  • According to the Index of Multiple Deprivation 2019, Reading as a whole is ranked the 141st (rank of average score) most deprived out of 317 local authorities in the country, compared with 142nd most deprived in 2015. There are 5 Lower Super Output Areas (LSOAs) in Reading within the most deprived 10% nationally, compared with 2 in 2015. Super Output Areas (SOAs) are a set of geographical areas developed following the 2001 census.
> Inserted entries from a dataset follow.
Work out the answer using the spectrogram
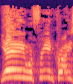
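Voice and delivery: play-acted, high, carefree, gleeful happy whoop. Discussing the sin going on in Corinth, mimicking the Corinthians in a mock-happy cheer. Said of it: "And you're all happy".

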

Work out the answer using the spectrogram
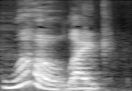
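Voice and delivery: ordinary talk

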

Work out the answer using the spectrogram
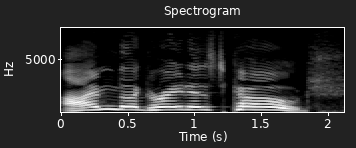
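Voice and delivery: shouting. Speaker recapping a TV episode's failed jokes, imitating Nick Offerman yelling.

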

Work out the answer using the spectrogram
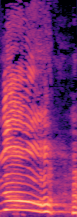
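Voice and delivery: very high, stretched-out, drawn-out shrieking scream. Refusing another speaker's request to move something: screaming. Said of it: "I did not mean to scream at you".

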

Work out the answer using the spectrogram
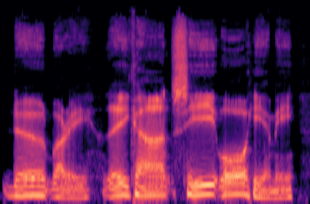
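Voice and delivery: gruff, rough delivery. A narrator reads a creature speaking to a girl: gruff. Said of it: "it said gruffly".

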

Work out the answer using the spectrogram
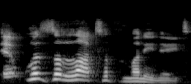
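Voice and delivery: bad put-on Irish lilt, high and swooping. Retelling what a man told him at dinner months later, in a terrible Irish accent. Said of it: "Terrible Irish accent".

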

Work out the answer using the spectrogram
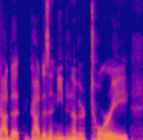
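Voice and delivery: plain

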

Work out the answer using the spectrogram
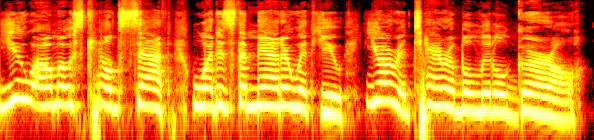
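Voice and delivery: high, play-acted New York accent, hollered, scolding tone. Retelling a poolside scolding, imitating Missus Kleinberg shouting in New York accent. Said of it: "in her loud floral one-piece and New York accent, she shouted".

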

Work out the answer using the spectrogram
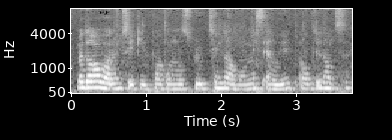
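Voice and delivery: ordinary delivery

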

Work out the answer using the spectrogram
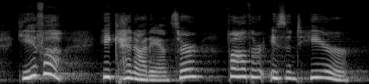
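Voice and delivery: high, slow voice choked with fear. Lena draws yeva back from the dog, voice choked with fear. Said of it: "her voice choked with fear".

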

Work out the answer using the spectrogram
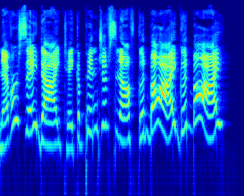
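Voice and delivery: very high, squalling parrot voice. The narrator reads the old lady's parrot Polly calling out from her perch, squalling parrot voice. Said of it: "squalled Polly".

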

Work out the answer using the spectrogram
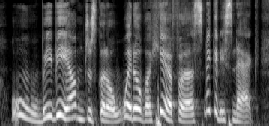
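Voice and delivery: folksy Southern gentleman voice with a drawl. Describing her old cooking show, the host voices her sidekick Kokomo: Colonel Sanders voice. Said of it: "We gave her a voice like Colonel Sanders".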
Lower Layer Super Output Areas (LSOAs) typically contain 4 to 6 OAs with a population of around 1500
  • Reading is below the national level with almost 1 in 7 children, or 15%, in relative poverty, with this level stable since 2016/17 ( DWP 2018/19)

Index of Multiple Deprivation 2019

Index of Multiple Deprivation 2015

Health

In general terms, Reading tends to score better than the national average for most health measures, although this hides problems amongst particular communities.

  • One of the most significant health-related statistics is that life expectancy is 8 years lower for men and 7.2 years lower for women in the most deprived areas of Reading than in the least deprived areas (Source: Public Health England Health 2016-18).
  • For further information see Reading’s Joint Strategic Needs Assessment (JSNA).
Proportion of population reporting good or very good health Proportion of population reporting limiting long-term illness
Reading 86% 13%
England 81% 18%

Source: 2011 Census, Office for National Statistics

Crime

Crime and the fear of crime have become more significant issues as Reading’s evening economy has grown over recent years. However, Reading has a fairly average crime rate, when compared our most similar group of Community Safety Partnerships, ranking 10th out of the 15 CSPs.

  • 17,183 crimes were reported in 2019/20, a 4.8% increase on the previous year (ONS 2019/20)
  • Violent crime has increased by 16.1% from 18/19 to 19/20
  • Reading is currently above average for arson, theft from person and cycle theft; below average for burglary, theft from vehicle, vehicle interference and wounding.
  • The current priorities for Reading’s Community Safety Partnership are:
    • Domestic violence
    • Vulnerable communities (hate crime, preventing violent extremism and counter terrorism)
    • Other violence
    • Adult exploitation

 Transport and travel to work

Reading is a major population and employment centre within the South East, benefiting from close proximity to London and Heathrow, and with excellent links to national road and rail networks as well as to Heathrow Airport. Such connectivity is represented by Reading’s status as a regional transport hub, international gateway and a major transport interchange.

As with most other towns and cities in the UK, Reading experiences congestion on many of its main routes during the week, with the commercial success of the town adding to weekend congestion.

  • Reading has one of the UK’s busiest railway stations, catering for 17 million passengers a year, with a further 4 million interchanging passengers (Draft Local Transport Plan 2036).
  • Reading attracts a large number of trips from surrounding communities. In the AM peak period (07:00-10:00), 30,000 people arrive and 24,000 people leave the Reading area (Local Transport Plan 2011-2026).
Travel to work and car ownershipReadingSouth EastEngland
Travel to work by car   49.5% 65.1% 60.2%
Travel to work on foot/ by cycle 22.3% 14.8% 14.4%
Number of households with no car 28.3% 18.6% 25.8%

Source: 2011 Census, Office for National Statistics